Shockingly, after absorbing Rs 54 lakh crore of foreign and domestic capital since 1991 and till 2013, the corporate sector has added-- believe it--just 2.2 million jobs. The reform process did not have in its radar the non-corporate sector, including the 58 million tiny businesses units, which account for 50 per cent of the nation’s GDP and 90 per cent of nations non-farm jobs-- that is over 460 million.
More shockingly, public and private corporate sector together produce employ just 15 million people -- less than a tenth of the non-farm jobs. The reformists were perhaps not aware that the banks supply only 4 per cent of the finance needed by the 58 million tiny businesses, which produce 128million jobs and a huge pool of entrepreneurship. Also that two-thirds of the tiny businesses are operated by OBSs, SCs, and STs.
Yet despite all slogans of ‘inclusive growth’, this sector largely operated by disadvantaged sections did not figure in our monetary economics. They do not want any state largesse. They only need finance at affordable interest. Corporates get low-interest loans and banks even write them off when they do not pay.
Will the Budget Follow Niti Aayog?
The Niti Aayog seems to be the first major step to realising the need to reform the distorted reform theories. Niti Aayog even talks about’Social Capital’-- an idea Marxism, believing in social engineering, would detest and capitalism, founded on (methodological) individualism, would abhor.
The Niti Ayog document says: “In fact, the ‘social capital’ that is present in our people has been a major contributor to the development of the country thus far and, therefore, it needs to be leveraged through appropriate policy initiatives.”
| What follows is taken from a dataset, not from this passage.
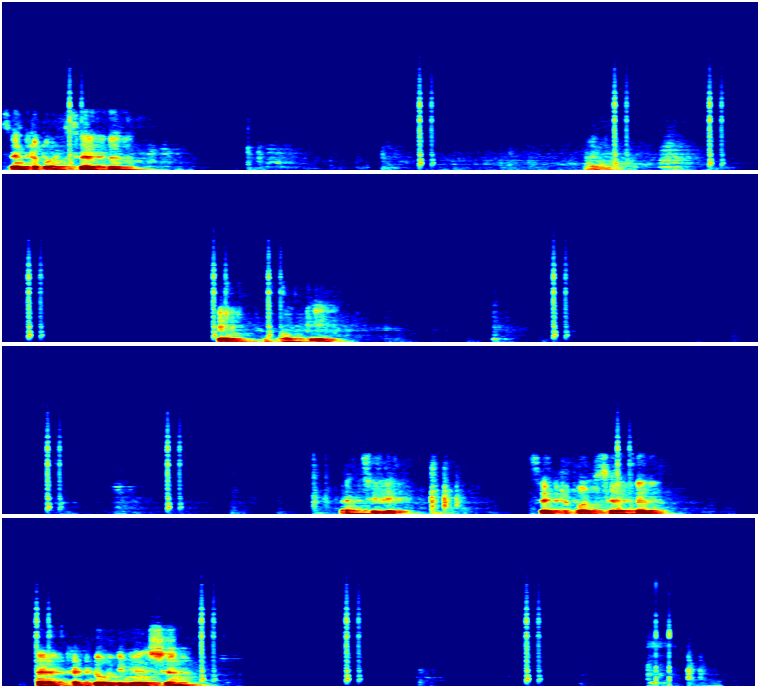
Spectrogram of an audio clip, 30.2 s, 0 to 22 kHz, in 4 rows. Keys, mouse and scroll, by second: 2.4 Escape, 3.6 Escape, 18.2 Escape, 19.3 Escape, 29.3 Escape, 30.0 Escape.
This is a complete repudiation of both Marx and Market. Marx believed that socialism would make the society irrelevant. Capitalism trusted the market to do what Marx felt the state would do. But now the new theories, articulated by thinkers like Francis Fukuyama, believe that Social Capital is society’s commons, like environment and ecology, which operates outside the state and the market.
The Niti Aayog also explicitly underscores what both state planning and market economics in India has missed -- the 50 plus million small businesses as a major source of employment creation. It says: “These businesses are particularly important in creating opportunities for the backward and disadvantaged sections of the society. Policy making must focus on providing necessary support to this sector in terms of skill and knowledge upgrades and access to financial capital and relevant technology.”
It is the first time that an institution of the ‘reform era’ talks about this reality of India. A decade back, a Planning Commission expert even dismissed the jobs provided by this sector as dirty, advocating the destruction of this sector to create clean jobs! In contrast, China does devised policies to make this sector generate 128 million jobs. In India without any policy support, without any financing, without any recognition, the sector is producing 128 million jobs. Yet Indian reformists would prescribe euthanasia for this sector. The Niti Ayog seems keen to correct this perverted reform-- that is to reform the reform process. The issue is whether the Budget 2015-16 will begin the course correction of the nation initiated by Niti Aayog.
To begin with, will the Finance Minister devise a new architecture to provide lifeline finance to the non-corporate sector and tiny businesses-- which produce over 60 per cent of the nation’s GDP and 90 per cent of the country’s jobs?
S Gurumurthy is a well-known commentator on political and economic issues. Email:email@example.com